He’s one of the most well-liked and well-known national figures in the Republican Party. His name is Mike Huckabee. And make no mistake, he’s running for president in 2016.
As someone that championed his candidacy back when I was just a local host during the 2008 Iowa Caucuses, and has kept in contact with him since then (I carry an endorsement from Huckabee on my website), I am both excited and concerned about the prospect of him running again.
I’m excited about Huckabee as a potential standard-bearer because:
1) His likeability potential is sky-high, and if you think that doesn’t matter you haven’t been paying attention to American presidential elections since the first televised debate between Nixon and Kennedy in 1960.
2) He's a populist Republican who can't be branded a corporate elitist. He's not a "47%" kind of guy. The reality is social issues usually don’t doom the GOP in national elections. No Republican has ever lost the presidency for being too pro-life, but several have lost when they’ve been perceived to be shills for crony capitalists.
3) He mobilizes and energizes the social conservative base that has been largely dormant since George W. Bush rode that base to re-election in 2004. Sure, they still mostly show up and vote GOP, but they haven’t been energized to turn out their mostly disinterested friends in the past two campaigns. And that base’s energy has been a key component of every Republican presidential election victory since 1980. Huckabee showed in August 2012 he can still mobilize that grassroots army when he spearheaded the record-setting “Chick-fil-A day” in support of the fast food giant, which was under attack from homosexual activists for supporting marriage.

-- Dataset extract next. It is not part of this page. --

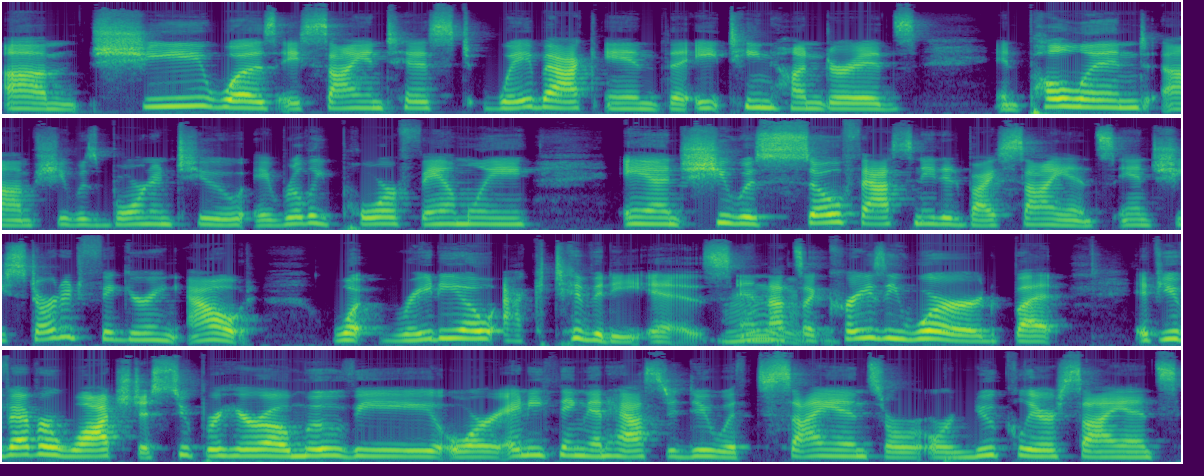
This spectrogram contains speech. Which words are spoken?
Um, she was a scientist way back in the 1800s in Poland. Um, she was born into a really poor family. And she was so fascinated by science. And she started figuring out what radioactivity is. Mm. And that's a mm. crazy word, but if you've ever watched a superhero movie or anything that has to do with science or, or nuclear science,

4) His ability to articulate, particularly in a winsome way, is a welcome change from every GOP presidential nominee since Reagan. Few can better articulate conservative positions in a way that seems congenial, not confrontational. The GOP has been losing the war of sound bytes for years now. Huckabee is a sound byte virtuoso.
Still, while those who were disappointed he didn’t run in 2012 would welcome Huckabee with open arms in 2016, his path to the nomination is hardly an easy one. I’m concerned about Huckabee in the primary for two reasons.